-- DATA TO PROCESS --

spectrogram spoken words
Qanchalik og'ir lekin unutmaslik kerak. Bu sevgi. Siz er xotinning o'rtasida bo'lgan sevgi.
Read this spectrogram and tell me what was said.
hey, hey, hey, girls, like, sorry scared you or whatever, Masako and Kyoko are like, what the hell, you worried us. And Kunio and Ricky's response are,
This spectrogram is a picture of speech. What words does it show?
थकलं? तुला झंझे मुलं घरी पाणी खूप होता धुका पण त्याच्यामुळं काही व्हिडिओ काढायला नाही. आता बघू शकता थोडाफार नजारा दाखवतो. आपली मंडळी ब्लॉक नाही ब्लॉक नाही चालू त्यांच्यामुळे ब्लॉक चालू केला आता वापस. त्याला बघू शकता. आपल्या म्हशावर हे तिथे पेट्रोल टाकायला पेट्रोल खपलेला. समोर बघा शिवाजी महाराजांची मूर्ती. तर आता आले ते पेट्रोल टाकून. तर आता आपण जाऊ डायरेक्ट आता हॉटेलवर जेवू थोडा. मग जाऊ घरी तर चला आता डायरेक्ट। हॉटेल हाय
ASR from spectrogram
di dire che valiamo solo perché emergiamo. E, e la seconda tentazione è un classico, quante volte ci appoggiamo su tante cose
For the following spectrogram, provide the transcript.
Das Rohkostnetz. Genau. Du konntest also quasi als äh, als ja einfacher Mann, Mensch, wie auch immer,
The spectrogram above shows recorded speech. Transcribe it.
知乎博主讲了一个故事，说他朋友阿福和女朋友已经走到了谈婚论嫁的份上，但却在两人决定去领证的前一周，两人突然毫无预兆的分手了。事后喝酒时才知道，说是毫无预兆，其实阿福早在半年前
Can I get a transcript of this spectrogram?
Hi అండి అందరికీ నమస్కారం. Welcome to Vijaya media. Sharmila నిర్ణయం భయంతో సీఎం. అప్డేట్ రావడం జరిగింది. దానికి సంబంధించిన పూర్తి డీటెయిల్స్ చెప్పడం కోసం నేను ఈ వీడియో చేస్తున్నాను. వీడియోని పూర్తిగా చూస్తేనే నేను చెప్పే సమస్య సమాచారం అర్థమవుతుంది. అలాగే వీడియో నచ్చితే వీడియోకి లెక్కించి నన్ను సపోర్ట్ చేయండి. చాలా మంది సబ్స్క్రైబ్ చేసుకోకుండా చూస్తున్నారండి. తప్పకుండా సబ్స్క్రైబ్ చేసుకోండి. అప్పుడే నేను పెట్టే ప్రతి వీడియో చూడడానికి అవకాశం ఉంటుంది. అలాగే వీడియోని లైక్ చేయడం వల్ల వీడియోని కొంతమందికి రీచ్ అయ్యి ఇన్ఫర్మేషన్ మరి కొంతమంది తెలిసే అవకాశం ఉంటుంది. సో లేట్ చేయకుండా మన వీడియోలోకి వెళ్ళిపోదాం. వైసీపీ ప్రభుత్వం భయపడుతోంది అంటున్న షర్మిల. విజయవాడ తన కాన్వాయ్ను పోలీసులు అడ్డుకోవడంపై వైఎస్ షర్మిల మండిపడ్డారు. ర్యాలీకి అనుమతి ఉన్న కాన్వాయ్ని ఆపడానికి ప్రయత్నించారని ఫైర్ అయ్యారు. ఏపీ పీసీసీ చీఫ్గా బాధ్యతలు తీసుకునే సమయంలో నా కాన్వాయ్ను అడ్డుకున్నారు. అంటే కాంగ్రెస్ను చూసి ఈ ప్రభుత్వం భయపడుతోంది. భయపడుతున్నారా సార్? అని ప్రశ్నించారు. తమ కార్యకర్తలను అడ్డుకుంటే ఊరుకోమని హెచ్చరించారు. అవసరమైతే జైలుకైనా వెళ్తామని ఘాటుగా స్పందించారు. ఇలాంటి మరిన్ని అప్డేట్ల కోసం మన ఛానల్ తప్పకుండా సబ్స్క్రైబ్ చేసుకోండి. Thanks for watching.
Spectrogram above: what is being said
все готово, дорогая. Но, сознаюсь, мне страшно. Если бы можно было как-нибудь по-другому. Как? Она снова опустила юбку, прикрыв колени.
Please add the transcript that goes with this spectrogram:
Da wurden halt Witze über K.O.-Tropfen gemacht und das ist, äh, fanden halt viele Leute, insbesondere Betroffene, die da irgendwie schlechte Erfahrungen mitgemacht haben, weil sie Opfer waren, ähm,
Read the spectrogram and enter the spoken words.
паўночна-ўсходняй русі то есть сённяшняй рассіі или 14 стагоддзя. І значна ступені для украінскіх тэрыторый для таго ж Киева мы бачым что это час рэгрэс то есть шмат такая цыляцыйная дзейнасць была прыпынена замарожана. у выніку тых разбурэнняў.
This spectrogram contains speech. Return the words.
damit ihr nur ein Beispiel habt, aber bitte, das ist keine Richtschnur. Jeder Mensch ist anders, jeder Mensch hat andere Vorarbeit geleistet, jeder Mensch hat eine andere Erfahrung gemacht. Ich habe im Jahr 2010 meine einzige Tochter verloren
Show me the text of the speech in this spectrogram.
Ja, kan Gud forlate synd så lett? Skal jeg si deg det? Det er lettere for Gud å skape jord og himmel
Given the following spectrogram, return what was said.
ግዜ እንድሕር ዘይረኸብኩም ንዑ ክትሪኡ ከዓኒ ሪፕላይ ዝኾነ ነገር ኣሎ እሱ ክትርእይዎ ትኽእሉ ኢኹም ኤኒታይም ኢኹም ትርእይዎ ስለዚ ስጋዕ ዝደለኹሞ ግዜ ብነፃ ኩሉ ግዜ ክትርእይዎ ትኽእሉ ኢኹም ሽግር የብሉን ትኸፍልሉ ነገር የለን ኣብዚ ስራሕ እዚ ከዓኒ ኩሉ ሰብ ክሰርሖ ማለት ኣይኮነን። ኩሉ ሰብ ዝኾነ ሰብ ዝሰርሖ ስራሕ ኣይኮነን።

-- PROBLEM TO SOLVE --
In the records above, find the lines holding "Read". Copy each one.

-- OUTPUT OF THE TASK --
Read this spectrogram and tell me what was said.
Read the spectrogram and enter the spoken words.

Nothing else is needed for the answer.